What this task involves ->
The tail of the records, from the line containing "Label this spectrogram" through the final line, should be printed exactly and on its own.

Data provided ->
- - - - - - -

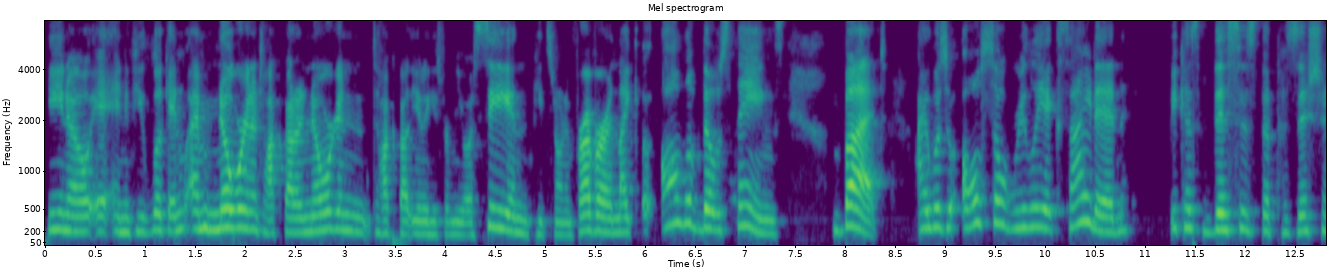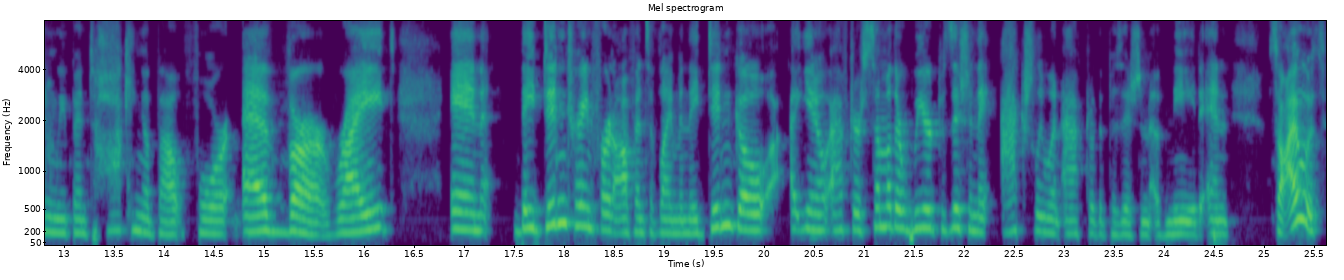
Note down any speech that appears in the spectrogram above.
you know. And if you look, and I know we're gonna talk about it, I know we're gonna talk about, you know, he's from USC and Pete's known him forever, and like all of those things. But I was also really excited because this is the position we've been talking about forever, right? And they didn't train for an offensive lineman. They didn't go, uh, you know, after some other weird position. They actually went after the position of need. And so I was,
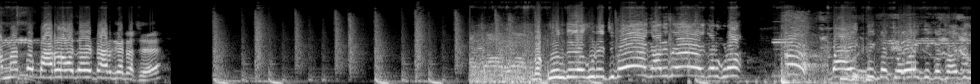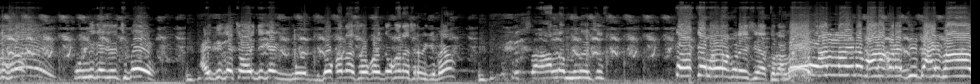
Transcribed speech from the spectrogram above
আমার তো বারো হাজারের টার্গেট আছে। কোন দিকে ঘুরেছি বে গাড়ি বে এখানে ঘুরা। বাইক দিকে চো ওই দিকে চো ওই দিকে কোন দিকে যাচ্ছি বে? এই দিকে চো দিকে দোকান আছে ওখানে দোকান আছে নাকি বে? সালা মনে হচ্ছে কাকে ভাড়া করেছি অনলাইনে ভাড়া করেছি ড্রাইভার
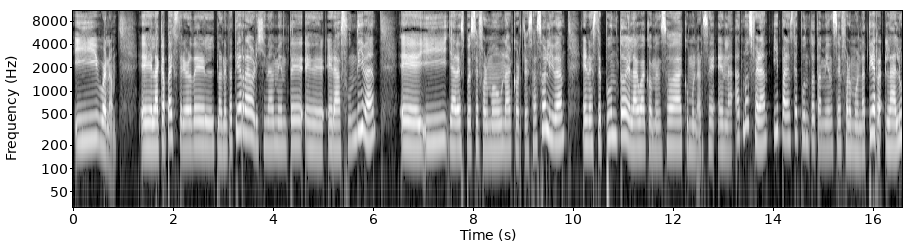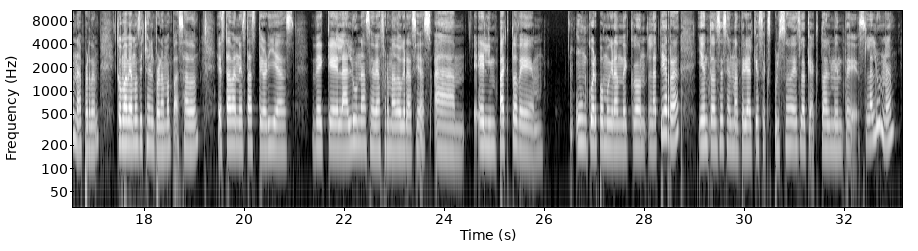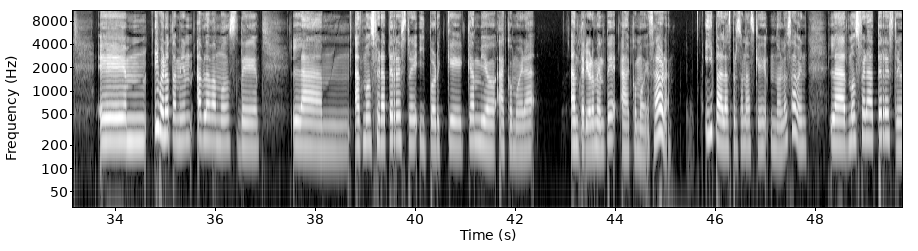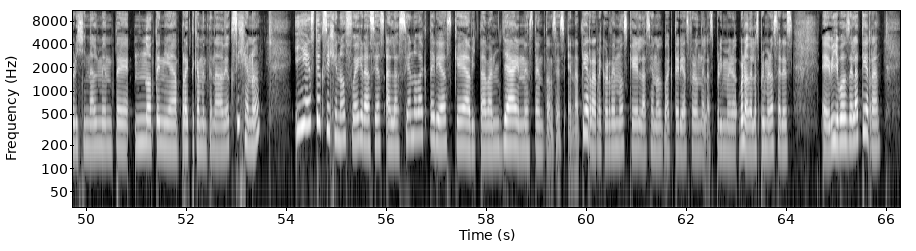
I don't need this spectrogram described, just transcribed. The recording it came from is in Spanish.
y bueno, eh, la capa exterior del planeta Tierra originalmente eh, era fundida eh, y ya después se formó una corteza sólida. En este punto el agua comenzó a acumularse en la atmósfera y para este punto también se formó la Tierra, la Luna, perdón. Como habíamos dicho en el programa pasado, estaban estas teorías de que la Luna se había formado gracias a mm, el impacto de mm, un cuerpo muy grande con la Tierra y entonces el material que se expulsó es lo que actualmente es la Luna. Em, y bueno, también hablábamos de la mm, atmósfera terrestre y por qué cambió a como era anteriormente a como es ahora. Y para las personas que no lo saben, la atmósfera terrestre originalmente no tenía prácticamente nada de oxígeno. Y este oxígeno fue gracias a las cianobacterias que habitaban ya en este entonces en la Tierra. Recordemos que las cianobacterias fueron de las bueno, de los primeros seres eh, vivos de la Tierra.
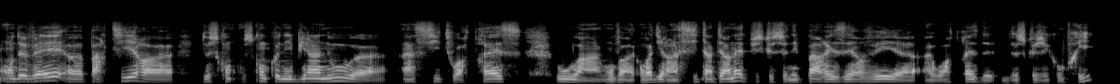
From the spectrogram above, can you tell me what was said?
on devait partir de ce qu'on connaît bien nous, un site WordPress ou un, on va on va dire un site internet puisque ce n'est pas réservé à WordPress de, de ce que j'ai compris.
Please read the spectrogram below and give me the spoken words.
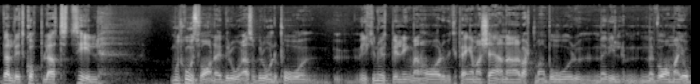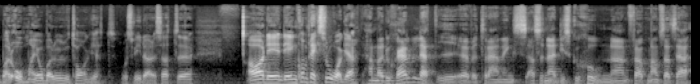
väldigt kopplat till motionsvanor beroende, alltså beroende på vilken utbildning man har, hur mycket pengar man tjänar, vart man bor, med, med vad man jobbar, om man jobbar överhuvudtaget och så vidare. Så att, eh, ja, det, det är en komplex fråga. Hamnar du själv lätt i övertränings, alltså den här diskussionen för att man så att säga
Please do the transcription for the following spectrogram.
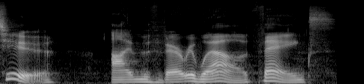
too. I'm very well, thanks.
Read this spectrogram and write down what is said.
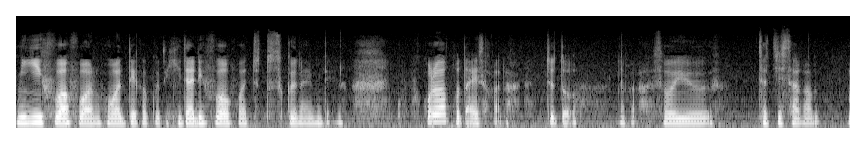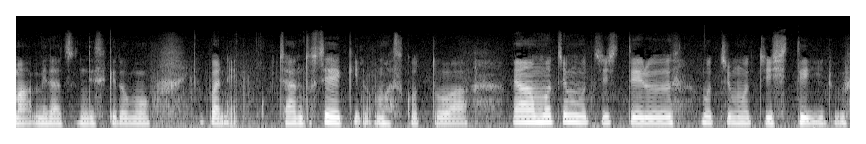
右ふわふわの方がでかくて左ふわふわちょっと少ないみたいな。これは個体差かな。ちょっとなんかそういうチャチさがまあ目立つんですけどもやっぱねちゃんと正規のマスコットはいやもちもちしてるもちもちしている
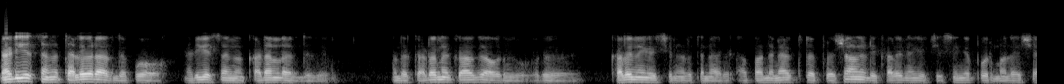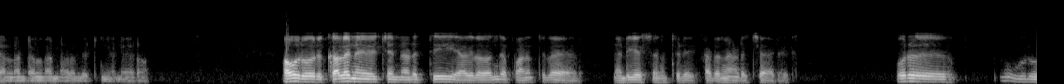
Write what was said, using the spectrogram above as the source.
நடிகர் சங்க தலைவராக இருந்தப்போ, நடிகர் சங்கம் கடனில் இருந்தது. அந்த கடனுக்காக அவர் ஒரு கலை நிகழ்ச்சி நடத்தினார் அப்போ அந்த நேரத்தில் பிரசாந்தோடைய கலை நிகழ்ச்சி சிங்கப்பூர், மலேசியா, லண்டன்லாம் நடந்துட்டு இருந்த நேரம். அவர் ஒரு கலை நிகழ்ச்சி நடத்தி அதில் வந்த பணத்தில் நடிகர் சங்கத்துடைய கடனை அடைச்சார் ஒரு ஒரு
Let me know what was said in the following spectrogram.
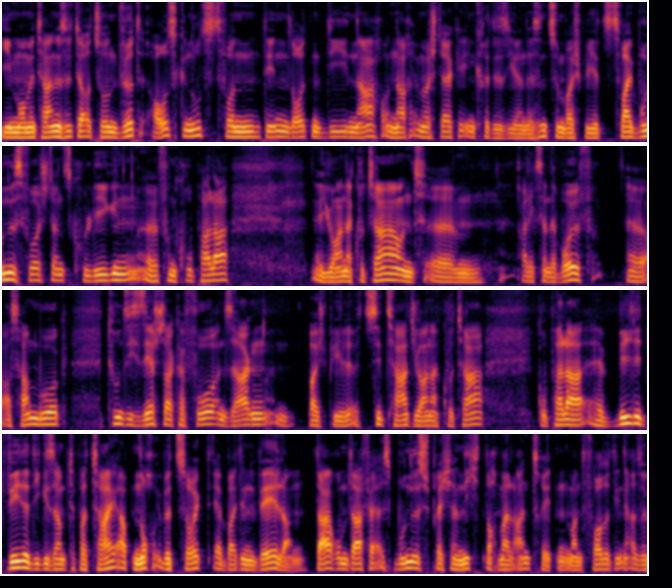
Die momentane Situation wird ausgenutzt von den Leuten, die nach und nach immer stärker ihn kritisieren. Das sind zum Beispiel jetzt zwei Bundesvorstandskollegen äh, von Kropala, äh, Johanna Kutar und ähm, Alexander Wolf äh, aus Hamburg tun sich sehr stark hervor und sagen, Beispiel Zitat Johanna Kotar, Kropala äh, bildet weder die gesamte Partei ab, noch überzeugt er bei den Wählern. Darum darf er als Bundessprecher nicht nochmal antreten. Man fordert ihn also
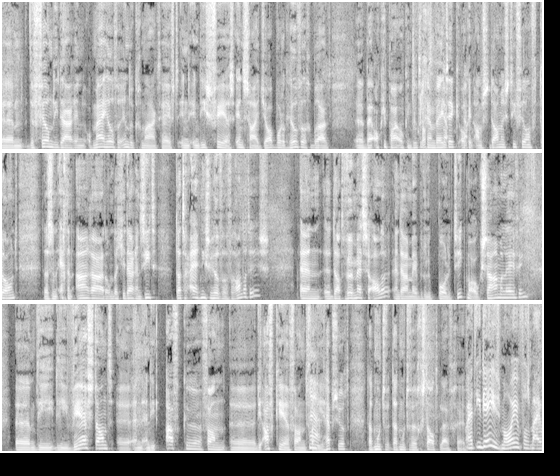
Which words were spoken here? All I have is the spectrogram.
Um, de film die daarin op mij heel veel indruk gemaakt heeft... in, in die sfeer is Inside Job, wordt ook heel veel gebruikt... Uh, bij Occupy, ook in Doetinchem weet ja, ik. Ook ja. in Amsterdam is die film vertoond. Dat is een, echt een aanrader, omdat je daarin ziet... dat er eigenlijk niet zo heel veel veranderd is... En uh, dat we met z'n allen, en daarmee bedoel ik politiek, maar ook samenleving... Um, die, die weerstand uh, en, en die afkeur van, uh, die, afkeer van, van Ja. die hebzucht... Dat moeten, we, dat moeten we gestalte blijven geven. Maar het idee is mooi en volgens mij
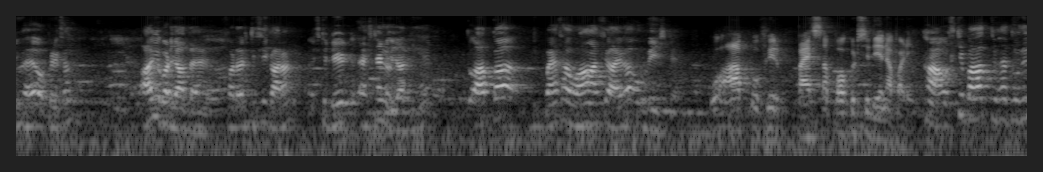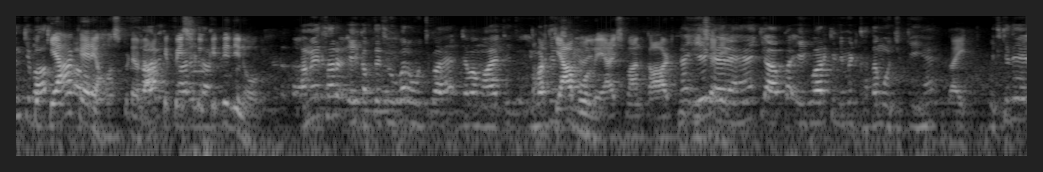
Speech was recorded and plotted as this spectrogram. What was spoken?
जो है ऑपरेशन आगे बढ़ जाता है फर्दर किसी कारण इसकी डेट एक्सटेंड हो जाती है तो आपका जो पैसा वहाँ से आएगा वो वेस्ट है। वो आपको फिर पैसा पॉकेट से देना पड़ेगा। हाँ उसके बाद जो है दो दिन के तो बाद क्या कह रहे हैं हॉस्पिटल आपके पेशेंट को कितने दिन हो गए? हमें सर एक हफ़्ते से ऊपर हो चुका है जब हम आए थे तो इमरजेंसी क्या बोल रहे हैं? आयुष्मान कार्ड नहीं ये कह रहे हैं कि आपका एक बार की लिमिट खत्म हो चुकी है। राइट इसके लिए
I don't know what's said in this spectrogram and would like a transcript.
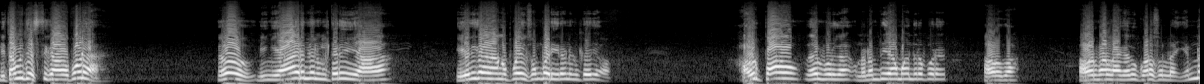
நீ தமிழ் தேசத்துக்காக போன? ஓ நீங்கள் யாருன்னு எனக்கு தெரியும்யா? நீ எதுக்காக அங்கே போய் சொம்பாடிக்கிறேன்னு எனக்கு தெரியும். அவர் பாவம் வேல்முருகன் உன்னை நம்பி ஏமாந்துட போறார். அவ்வளோதான் அவர் மேலே நாங்கள் எதுவும் குறை சொல்ல என்ன?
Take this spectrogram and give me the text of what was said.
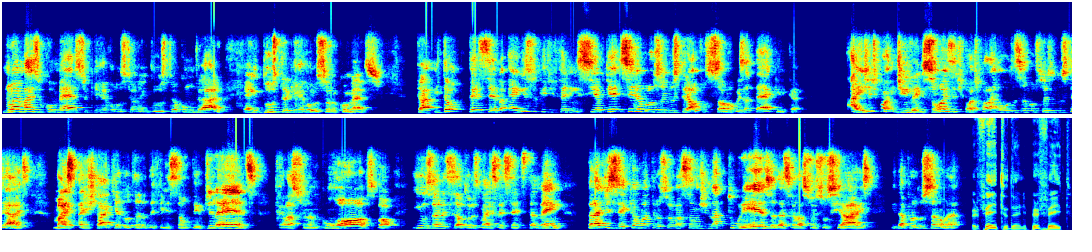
não é mais o comércio que revoluciona a indústria, é o contrário, é a indústria que revoluciona o comércio. Tá? Então, perceba, é isso que diferencia, porque se a revolução industrial fosse só uma coisa técnica, aí a gente pode, de invenções, a gente pode falar em outras revoluções industriais. Mas a gente está aqui adotando a definição de David Lentz, relacionando com Hobsbawm e usando esses autores mais recentes também, para dizer que é uma transformação de natureza das relações sociais e da produção, né? Perfeito, Dani, perfeito.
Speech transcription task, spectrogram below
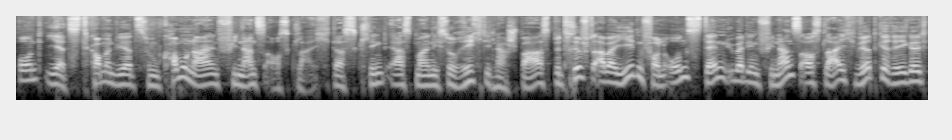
Und jetzt kommen wir zum kommunalen Finanzausgleich. Das klingt erstmal nicht so richtig nach Spaß, betrifft aber jeden von uns, denn über den Finanzausgleich wird geregelt,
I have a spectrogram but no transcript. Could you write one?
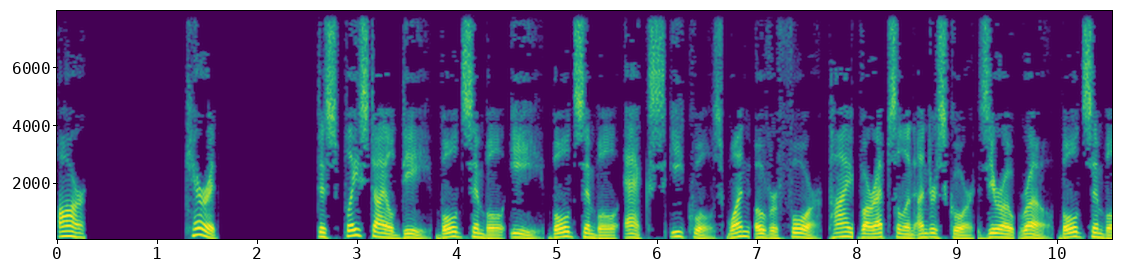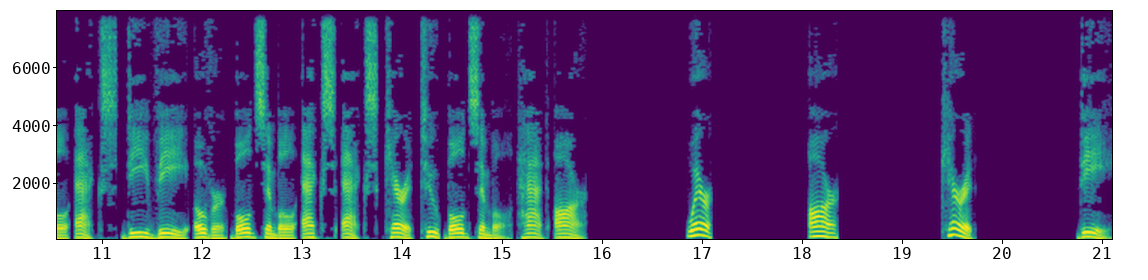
r caret Display style d bold symbol e bold symbol x equals one over four pi var epsilon underscore zero rho bold symbol x dv over bold symbol x x caret two bold symbol hat r, where r caret. D.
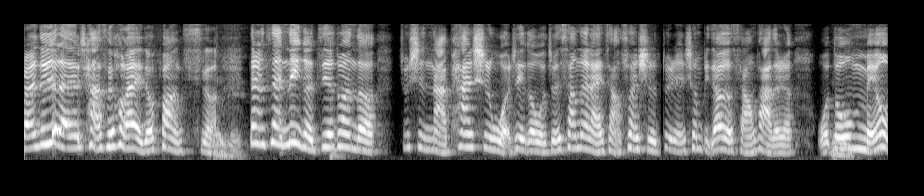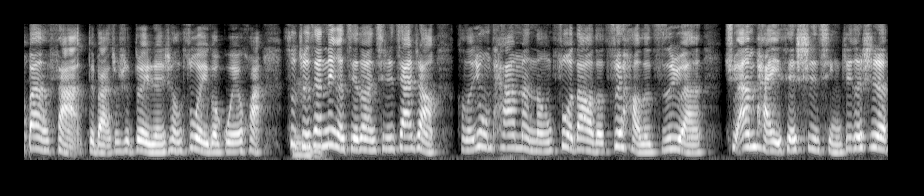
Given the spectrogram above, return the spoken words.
反正就越来越差，所以后来也就放弃了。但是在那个阶段的，就是哪怕是我这个，我觉得相对来讲算是对人生比较有想法的人，我都嗯没有办法，对吧？就是对人生做一个规划。所以我觉得在那个阶段，其实家长可能用他们能做到的最好的资源去安排一些事情，这个是。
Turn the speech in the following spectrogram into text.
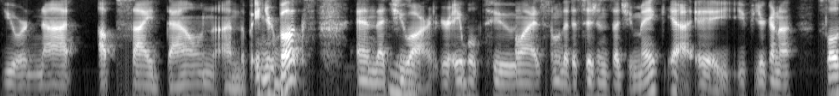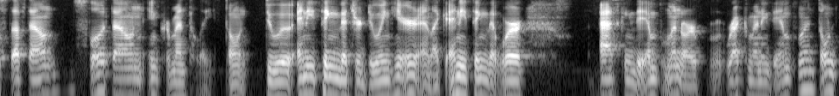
you are not upside down on the in your books and that you mm-hmm. are. You're able to analyze some of the decisions that you make yeah if you're gonna slow stuff down slow it down incrementally. Don't do anything that you're doing here and like anything that we're asking to implement or recommending to implement don't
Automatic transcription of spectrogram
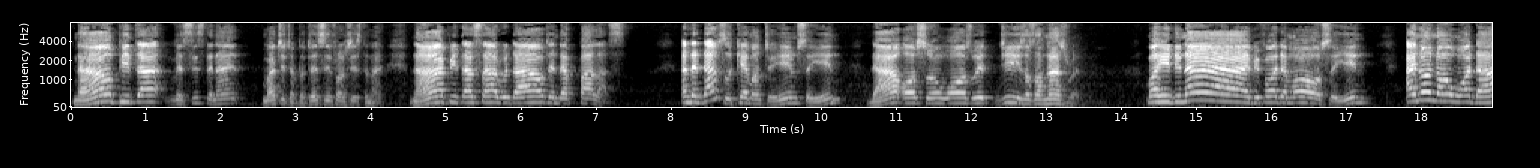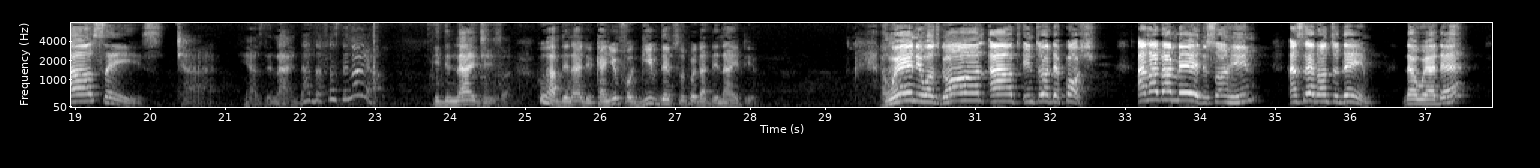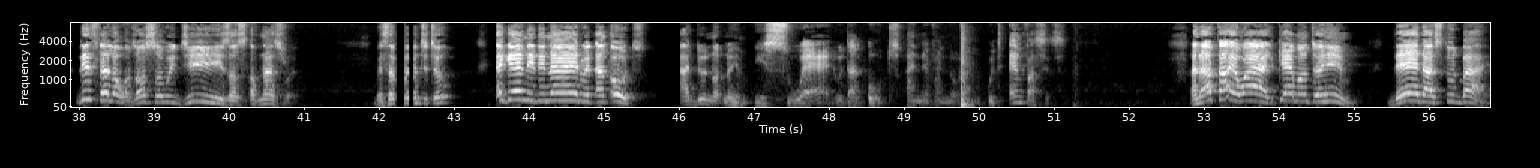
Now, Peter, verse 69, Matthew chapter 26 from 69. Now Peter sat without in the palace. And the damsel came unto him, saying, Thou also was with Jesus of Nazareth. But he denied before them all, saying, I don't know what thou sayest. Child, he has denied. That's the first denial. He denied Jesus. Who have denied you? Can you forgive those people that denied you? And when he was gone out into the porch, another maid saw him and said unto them that were there, This fellow was also with Jesus of Nazareth. Verse 72. Again he denied with an oath, I do not know him. He swore with an oath, I never know him. With emphasis. And after a while came unto him they that stood by,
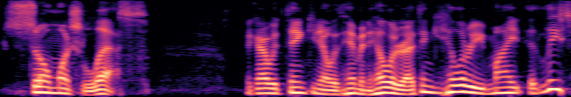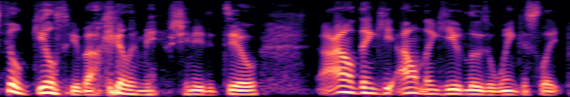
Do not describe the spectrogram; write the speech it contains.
so much less. Like I would think, you know, with him and Hillary, I think Hillary might at least feel guilty about killing me if she needed to. I don't think he, I don't think he would lose a wink of sleep.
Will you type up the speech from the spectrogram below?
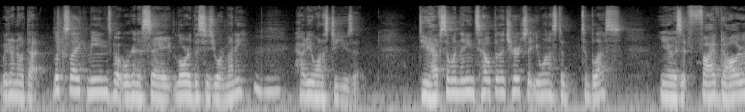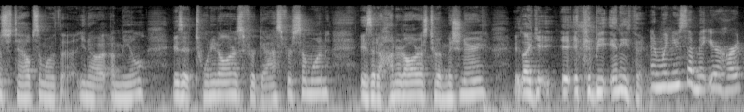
We don't know what that looks like, means, but we're going to say, Lord, this is your money. Mm-hmm. How do you want us to use it? Do you have someone that needs help in the church that you want us to, to bless? You know, is it five dollars to help someone with a, you know a meal? Is it twenty dollars for gas for someone? Is it hundred dollars to a missionary? It- Like it, it could be anything. And when you submit your heart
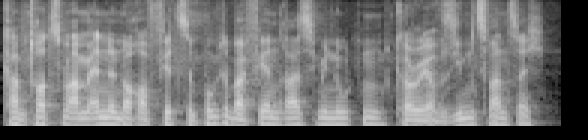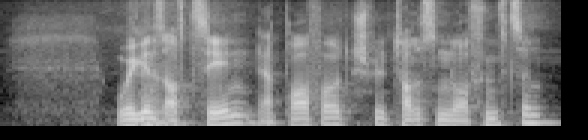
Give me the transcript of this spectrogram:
Kam trotzdem am Ende noch auf 14 Punkte bei 34 Minuten. Curry auf 27. Wiggins auf 10. Der hat Power Forward gespielt. Thompson nur auf 15.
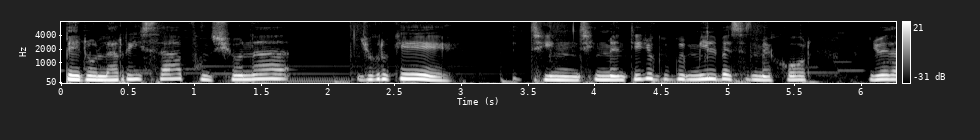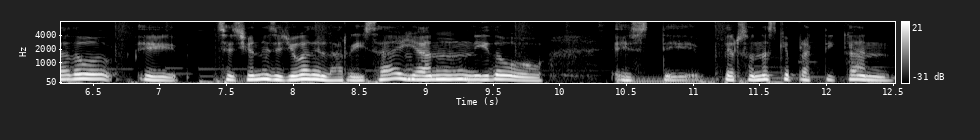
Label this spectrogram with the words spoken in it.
Pero la risa funciona, yo creo que, sin, mentir, yo creo que mil veces mejor. Yo he dado eh, sesiones de yoga de la risa y han ido este, personas que practican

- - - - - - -

Written answer ->
Label this spectrogram with the words spoken in it.
Pero la risa funciona, yo creo que, sin, mentir, yo creo que mil veces mejor. Yo he dado eh, sesiones de yoga de la risa y han ido este, personas que practican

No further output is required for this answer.